You’ll notice that in the places where the rate of new infections is the highest on our map (black, blue, and red counties), the New York Times has a lot of white. It’s as if the nation’s newspaper of record has decided to erase the rural U.S. interior.

The meaning of these white areas on the Times map is not obvious. The map legend says white areas have few or no cases. So a reader would be justified in thinking that the rural West doesn’t have any problems with the coronavirus. And that’s simply not true.

What the white areas actually mean, we think, is that the Times is choosing to display no data about these sparsely populated areas. The fine print on the map says they have blocked “parts of a county” where the population density falls below 10 people per square mile. (You can find this methodological information in a link below the Times map, “About this data.”)

If you live in one of these lightly populated areas, you literally do not count in the New York Times map. Your county-wide infection rate shows as a dot of red where the population density is higher. The rest of the county is white. At the national level, these bits of red are lost in a sea of white. And valuable information about the risk of contracting the coronavirus is lost with it.

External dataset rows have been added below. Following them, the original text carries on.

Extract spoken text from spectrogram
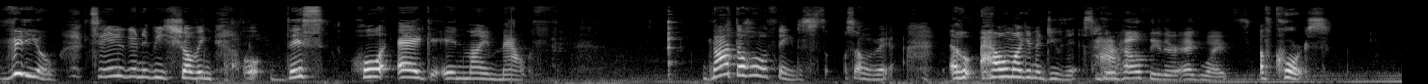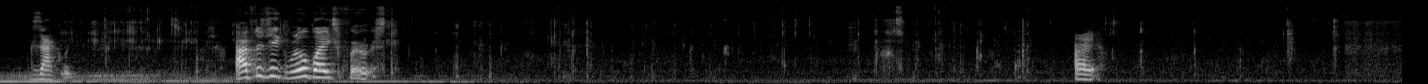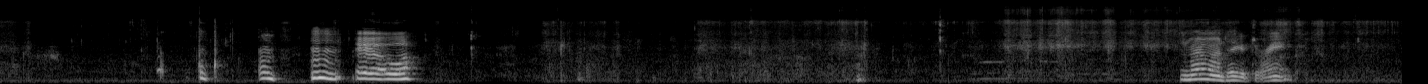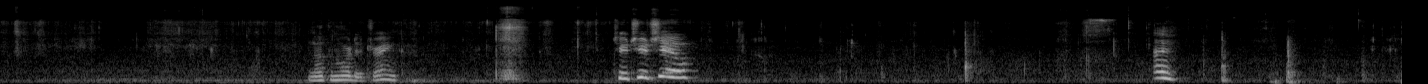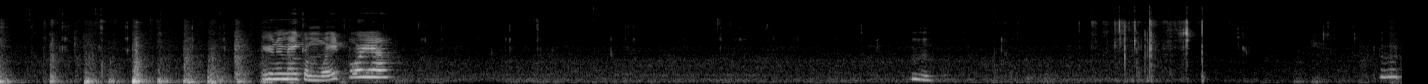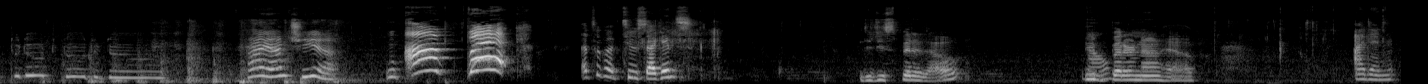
video. Today we're going to be shoving oh, this whole egg in my mouth. Not the whole thing, just some of it. How, how am I going to do this? They're healthy. They're egg whites. Of course. Exactly. I have to take little bites first. Alright. Mm, Ew. You might want to take a drink. Nothing more to drink. Choo choo choo. Mm. You're gonna make them wait for you? Hmm. Do, do, do, do, do, do. Hi, I'm Chia. I'm back! That took like two seconds. Did you spit it out? No. You better not have. I didn't.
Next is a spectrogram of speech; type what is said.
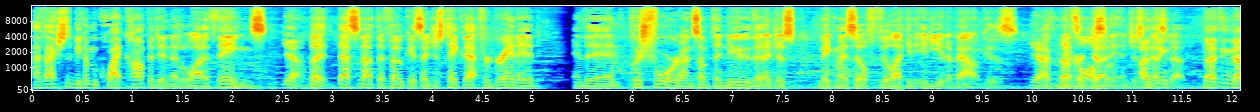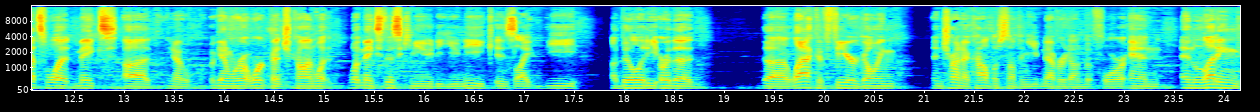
I've actually become quite competent at a lot of things. Yeah. But that's not the focus. I just take that for granted and then push forward on something new that I just make myself feel like an idiot about because yeah, I've never awesome. done it and just I mess think, it up. I think that's what makes uh, you know again we're at Workbench Con. What what makes this community unique is like the ability or the the lack of fear going and trying to accomplish something you've never done before and and letting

It’s an odd way to display county-level data. They are trying to show two things at once — infections and population density. And they are showing a uniform rate of infection for some counties while breaking other counties into subdivisions and showing two different rates. The truth is, the Times doesn’t know how many Covid-19 cases are occurring in those white-shaded areas. It could be none; it could be 100% of the people who live there. All the Times knows is that not many people live there. So they don’t count.

In some cases, white-shaded areas may have no residents. But that’s not generally the case. My home, Anderson County, Tennessee, has a white-shaded area on the Times map. While there aren’t a lot of folks in that part of the county, it’s not empty. When I ride my motorcycle out there, folks wave as I go by. Their kids are zoned for the same high school my kids attended. I don’t know whether any of those folks have Covid-19, and the New York Times doesn’t either.

In my county, the Times’ approach doesn’t grossly misrepresent infection data. Most of my county is red. When you pull back to the national level, you get more or less an accurate picture of how East Tennessee is doing with Covid-19 (not so good, by the way). But out west, where the population centers can be tiny compared to the rest of the county, the “white-zone method” gives a false impression that the West is doing a great job containing Covid-19.

No map is perfect. Each has flaws and can skew the story in unintended ways. But in an apparent effort to correct an overrepresentation of lightly populated rural areas, the Times has gone too far. The perception that large swaths of rural America are somehow beyond the reach of the virus is dangerous. That’s the kind of idea that makes people think they don’t need to worry about protecting themselves and their neighbors from the virus.

The Times knows Covid-19 is a problem in rural America. They’ve done some excellent reporting on the virus in rural areas. And the news staff knows about all the different ways that numbers can tell the story of the pandemic. The Times has provided an invaluable national service by collecting and distributing its Covid-19 data to readers and researchers. 

That’s why it’s all the more important that they correct the misrepresentation that the American West has nothing to worry about. There’s plenty to worry about, and then some.

Tim Marema is editor of the Daily Yonder.